New campaign to keep wildlife corridors free launched in northern Kenya

An Elephant with her baby crossing the road at Olpejeta Conservancy in Laikipia County. The Conservancy has incorporated wildlife corridors within its northern boundary fence to ensure migratory animals like elephants can move safely out of Ol Pejeta to the greater Laikipia/Samburu ecosystem. [Kipsang Joseph/Standard]

Two agencies have started a campaign to encourage local communities to protect wildlife and livestock corridors.

Dubbed 'Protect Our Rights of Passage: Keep Our Wildlife Corridors Free for Wildlife', the campaign will be launched at the Maralal Camel Derby on August 31, 2018.

It brings together the Kalama Community Wildlife Conservancy and Save the Elephants.

Four elephant corridors at the heart of the campaign were identified after Save the Elephants analysed more than 20 years of tracking data.

The data was then presented to the local communities to agree on areas to be set aside for elephant movement.

Elephants use corridors as critical lifelines to find food, water and mates while local communities need to protect the land for their livestock.

Unplanned development
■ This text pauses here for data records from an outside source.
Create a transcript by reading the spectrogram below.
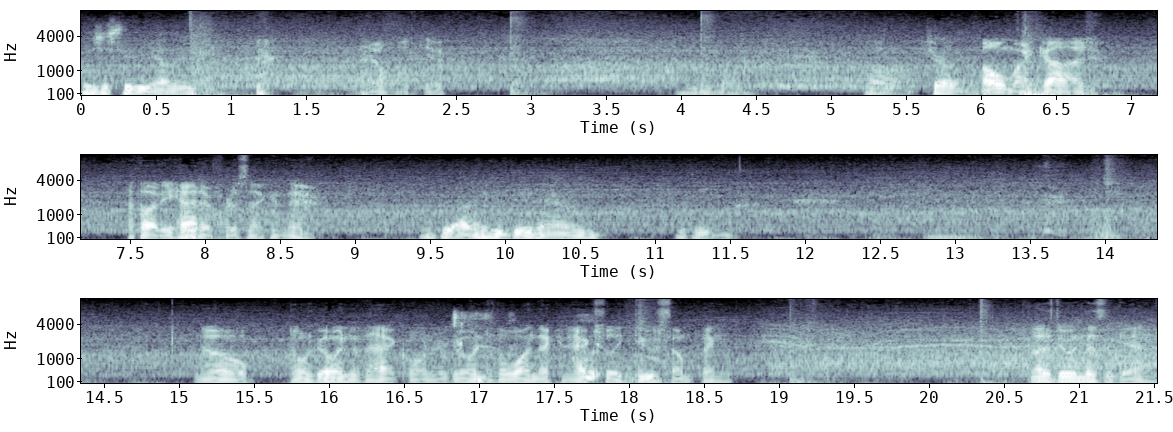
We just see the others. I don't want to. Oh, surely. Oh my god. I thought he had it for a second there. Yeah, I think he did have him. No, don't go into that corner. Go into the one that can actually do something. I was doing this again.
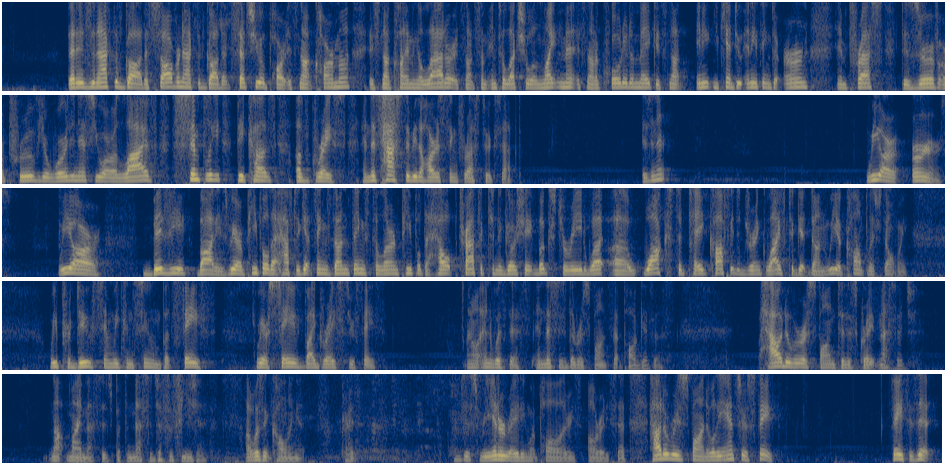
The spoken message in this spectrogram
That is an act of God, a sovereign act of God that sets you apart. It's not karma. It's not climbing a ladder. It's not some intellectual enlightenment. It's not a quota to make. It's not any, you can't do anything to earn, impress, deserve, or prove your worthiness. You are alive simply because of grace. And this has to be the hardest thing for us to accept. Isn't it? We are earners. We are busy bodies. We are people that have to get things done, things to learn, people to help, traffic to negotiate, books to read, what, uh, walks to take, coffee to drink, life to get done. We accomplish, don't we? We produce and we consume, but faith, we are saved by grace through faith. And I'll end with this, and this is the response that Paul gives us. How do we respond to this great message? Not my message, but the message of Ephesians. I wasn't calling it. Great. I'm just reiterating what Paul already, said. How to respond? Well, the answer is faith. Faith is it.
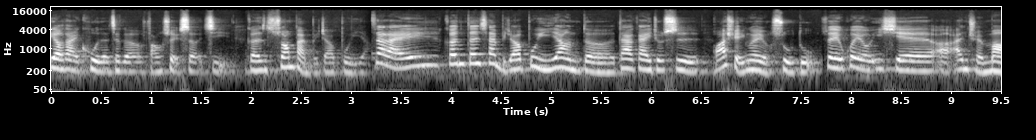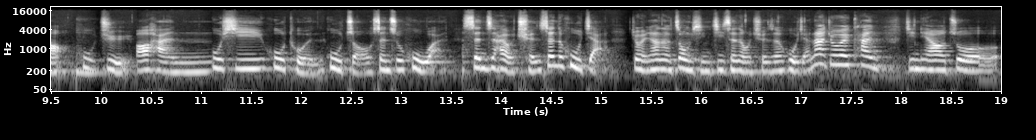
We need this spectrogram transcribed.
吊带裤的这个防水设计，跟双板比较不一样。再来跟登山比较不一样的，大概就是滑雪，因为有速度，所以会有一些呃安全帽、护具，包含护膝、护臀、护肘，甚至护腕，甚至还有全身的护甲，就很像那个重型机车那种全身护甲。那就会看今天要做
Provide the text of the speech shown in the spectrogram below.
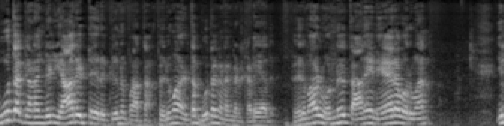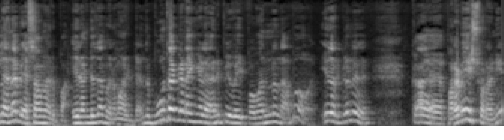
பூதகணங்கள் யார்கிட்ட இருக்குன்னு பார்த்தான். பெருமாள்கிட்ட பூதகணங்கள் கிடையாது. பெருமாள் ஒன்று தானே நேராக வருவான். இல்லைன்னா பேசாமல் இருப்பான். இது ரெண்டு தான் பெருமாள்கிட்ட. இந்த பூதகணங்களை அனுப்பி வைப்பவன் நாம இதற்குன்னு க பரமேஸ்வரனை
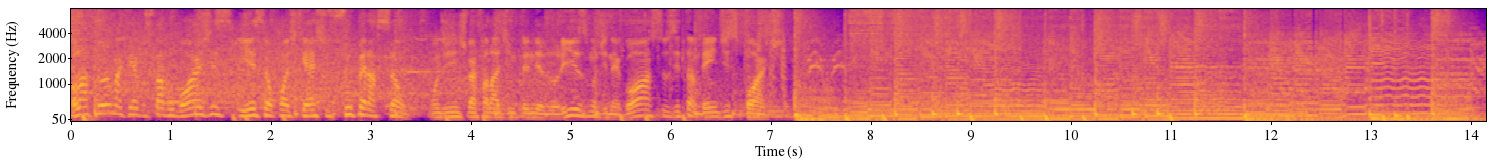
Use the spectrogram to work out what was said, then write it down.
Olá, turma, aqui é Gustavo Borges e esse é o podcast Superação, onde a gente vai falar de empreendedorismo, de negócios e também de esporte.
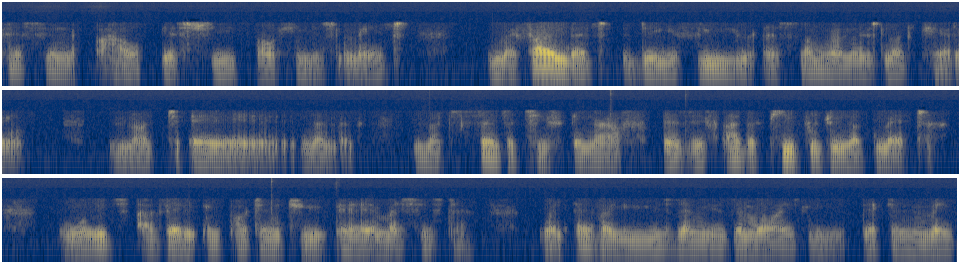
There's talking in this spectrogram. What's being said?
person, how is she or he is made, you may find that they view you as someone who is not caring, not uh, not, not sensitive enough, as if other people do not matter. Words are very important to uh, my sister. Whenever you use them, use them wisely. They can make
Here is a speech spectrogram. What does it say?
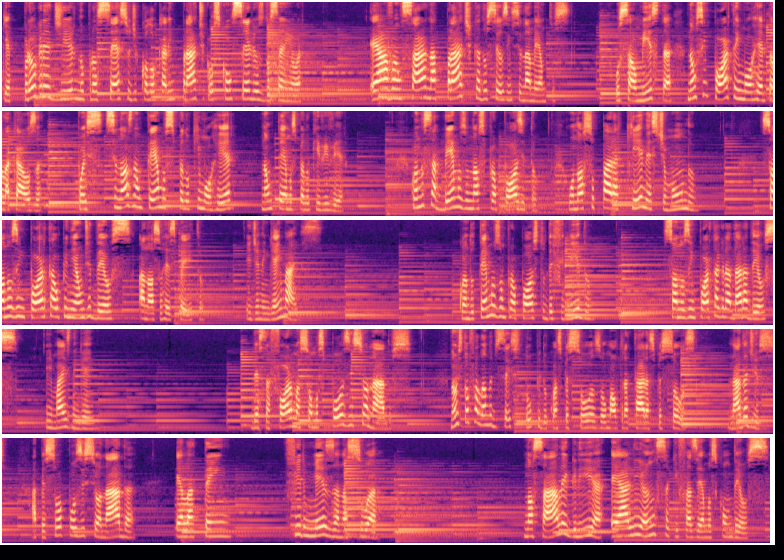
que é progredir no processo de colocar em prática os conselhos do Senhor. É avançar na prática dos seus ensinamentos. O salmista não se importa em morrer pela causa, pois se nós não temos pelo que morrer, não temos pelo que viver. Quando sabemos o nosso propósito, o nosso para quê neste mundo, só nos importa a opinião de Deus a nosso respeito e de ninguém mais. Quando temos um propósito definido, só nos importa agradar a Deus e mais ninguém. Dessa forma, somos posicionados. Não estou falando de ser estúpido com as pessoas ou maltratar as pessoas. Nada disso. A pessoa posicionada, ela tem firmeza na sua. Nossa alegria é a aliança que fazemos com Deus.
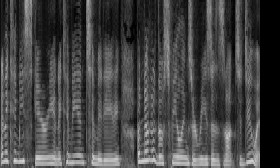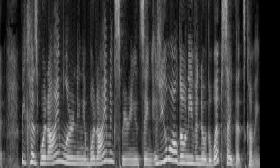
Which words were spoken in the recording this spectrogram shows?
And it can be scary and it can be intimidating, but none of those feelings are reasons not to do it. Because what I'm learning and what I'm experiencing is you all don't even know the website that's coming.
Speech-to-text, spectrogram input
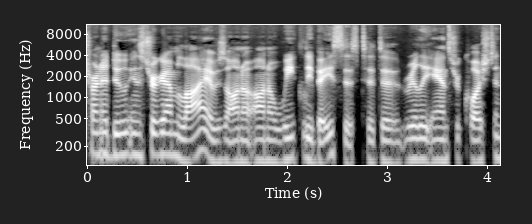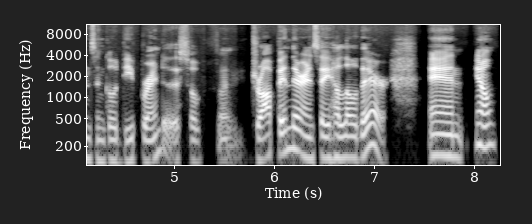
trying to do Instagram lives on a, on a weekly basis to, to really answer questions and go deeper into this. So uh, drop in there and say hello there. And, you know,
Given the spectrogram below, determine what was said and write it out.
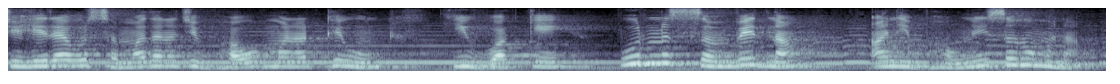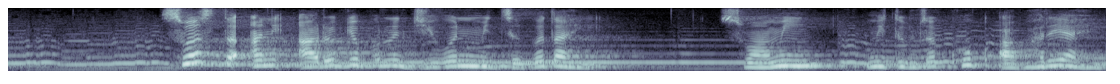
चेहऱ्यावर समाधानाचे भाव मनात ठेवून ही वाक्ये पूर्ण संवेदना आणि भावनेसह म्हणा. स्वस्त आणि आरोग्यपूर्ण जीवन मी जगत आहे. स्वामी मी तुमचा खूप आभारी आहे.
Experts say that safe passage between reserves in northern Kenya is critical for the future of elephants, but this is threatened by the spread of infrastructure and unplanned development.

The materials for the campaign - written in English and Samburu - will be printed on banners, flags, T-shirts and reflectors for boda boda drivers in Samburu and Laikipia.
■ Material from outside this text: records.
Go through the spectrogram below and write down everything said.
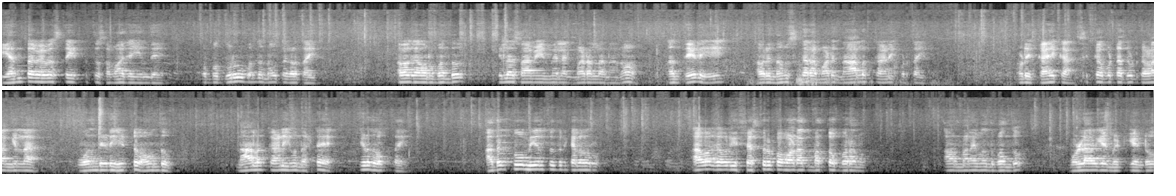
ಎಂಥ ವ್ಯವಸ್ಥೆ ಇಟ್ಟಿತ್ತು ಸಮಾಜ ಹಿಂದೆ ಒಬ್ಬ ಗುರು ಬಂದು ನೋವು ತಗೊಳ್ತಾ ಇತ್ತು ಅವಾಗ ಅವನು ಬಂದು, ಇಲ್ಲ ಸ್ವಾಮಿ, ಇನ್ಮೇಲೆ ಹಂಗೆ ಮಾಡಲ್ಲ ನಾನು ಅಂಥೇಳಿ ಅವ್ರಿಗೆ ನಮಸ್ಕಾರ ಮಾಡಿ ನಾಲ್ಕು ಕಾಣಿ ಕೊಡ್ತಾ ಇತ್ತು ನೋಡಿ, ಕಾಯಕ, ಸಿಕ್ಕಾಪಟ್ಟ ದುಡ್ಡು ತಗೊಳಂಗಿಲ್ಲ. ಒಂದಿಡಿ ಹಿಟ್ಟು ಅವಂದು. ನಾಲ್ಕು ಕಾಣಿ ಇವನ್ನಷ್ಟೇ ಇಳಿದು ಹೋಗ್ತಾ ಇತ್ತು ಅದಕ್ಕೂ ಮೀರ್ತಿದ್ರು ಕೆಲವರು. ಆವಾಗ ಅವ್ರಿಗೆ ಶಸ್ತ್ರೂಪ ಮಾಡೋದು ಮತ್ತೊಬ್ಬರನು. ಅವನ ಮನೆ ಮುಂದೆ ಬಂದು ಮುಳ್ಳಾವಿಗೆ ಮೆಟ್ಕೊಂಡು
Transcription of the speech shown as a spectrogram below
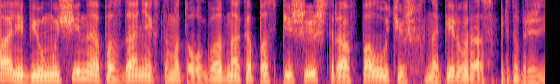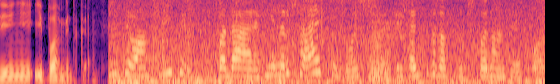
Алиби у мужчины, опоздание к стоматологу. Однако поспешишь, штраф получишь на первый раз. Предупреждение и памятка. Видите, вам фликер, подарок. Не нарушайте больше. Переходите, пожалуйста, по пешеходному переходу.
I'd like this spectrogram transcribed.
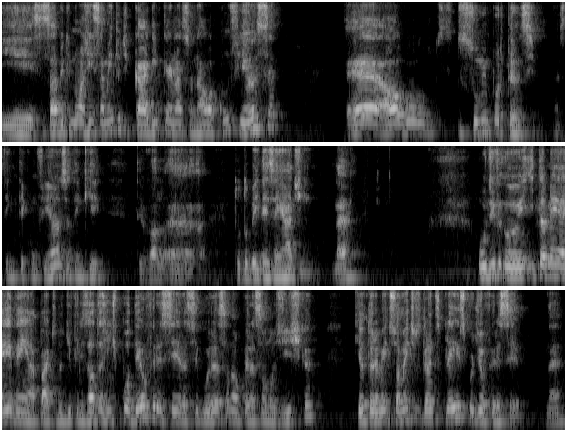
E você sabe que no agenciamento de carga internacional, a confiança é algo de suma importância. Você tem que ter confiança, tem que ter uh, tudo bem desenhadinho, né? O, e também aí vem a parte do diferencial a gente poder oferecer a segurança na operação logística, que anteriormente somente os grandes players podiam oferecer, né?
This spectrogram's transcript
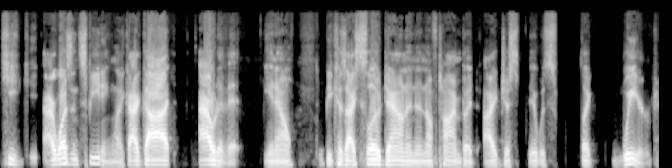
he, I wasn't speeding. Like I got out of it, you know, because I slowed down in enough time. But I just, it was like weird,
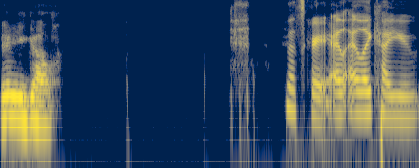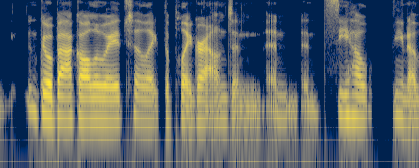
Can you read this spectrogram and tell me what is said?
there you go. That's great. I, I like how you go back all the way to like the playground and and, and see how, you know,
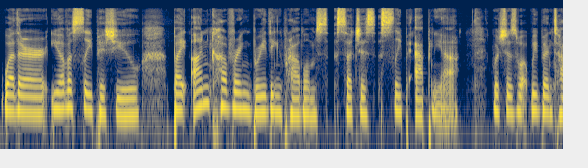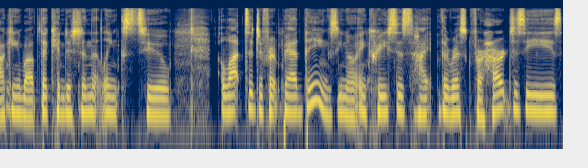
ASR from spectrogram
whether you have a sleep issue by uncovering breathing problems such as sleep apnea, which is what we've been talking about the condition that links to lots of different bad things, you know, increases high, the risk for heart disease,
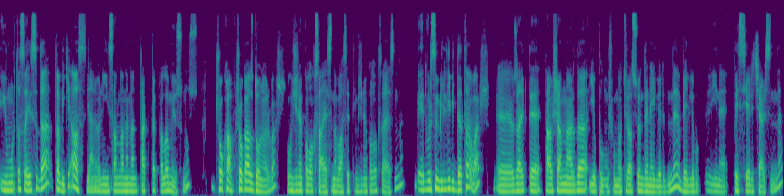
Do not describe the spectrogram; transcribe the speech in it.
yumurta sayısı da tabii ki az. Yani öyle insandan hemen tak tak alamıyorsunuz. Çok az, çok az donör var. O jinekolog sayesinde bahsettiğim jinekolog sayesinde. Edwards'ın bildiği bir data var. Ee, özellikle tavşanlarda yapılmış bu matürasyon deneylerinde belli yine besiyer içerisinde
As part of the launch, a group of nine women picked from the Samburu and Turkana communities and named 'Mama Tembos' will patrol wildlife and livestock corridors.
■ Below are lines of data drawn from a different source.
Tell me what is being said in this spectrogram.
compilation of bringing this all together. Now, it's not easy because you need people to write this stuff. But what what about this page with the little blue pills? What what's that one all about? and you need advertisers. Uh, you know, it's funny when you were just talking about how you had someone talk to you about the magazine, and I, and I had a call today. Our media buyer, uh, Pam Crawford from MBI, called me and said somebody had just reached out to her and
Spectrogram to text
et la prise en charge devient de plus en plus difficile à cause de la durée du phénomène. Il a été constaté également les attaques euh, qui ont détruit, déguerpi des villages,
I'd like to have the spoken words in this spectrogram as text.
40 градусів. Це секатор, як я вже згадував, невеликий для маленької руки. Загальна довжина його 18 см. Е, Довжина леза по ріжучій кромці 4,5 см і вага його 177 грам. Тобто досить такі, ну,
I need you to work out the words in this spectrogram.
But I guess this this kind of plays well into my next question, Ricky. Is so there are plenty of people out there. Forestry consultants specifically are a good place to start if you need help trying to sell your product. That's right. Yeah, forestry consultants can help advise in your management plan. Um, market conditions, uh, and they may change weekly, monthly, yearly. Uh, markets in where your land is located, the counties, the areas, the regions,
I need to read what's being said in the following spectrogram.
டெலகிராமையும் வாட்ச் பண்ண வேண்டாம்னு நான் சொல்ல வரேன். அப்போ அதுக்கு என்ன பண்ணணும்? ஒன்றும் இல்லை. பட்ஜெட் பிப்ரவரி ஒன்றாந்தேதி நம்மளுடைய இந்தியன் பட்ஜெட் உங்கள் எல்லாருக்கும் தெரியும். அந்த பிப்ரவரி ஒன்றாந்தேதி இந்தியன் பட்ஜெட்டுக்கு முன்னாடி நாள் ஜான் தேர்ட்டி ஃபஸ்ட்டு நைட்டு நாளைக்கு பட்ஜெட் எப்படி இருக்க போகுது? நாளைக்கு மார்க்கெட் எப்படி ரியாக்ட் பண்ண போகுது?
Modelled after 'Mama Simbas', who work with Ewaso Lions to protect the big cats, Mama Tembos have been hailed as an important front in countering human/wildlife conflict.

“The Samburu community lives side by side in harmony with elephants, we consider them to be part of us. I hope other communities will emulate what we are trying to do," said David Lekoomet, the chairman of the Kalama Community Wildlife Conservancy board.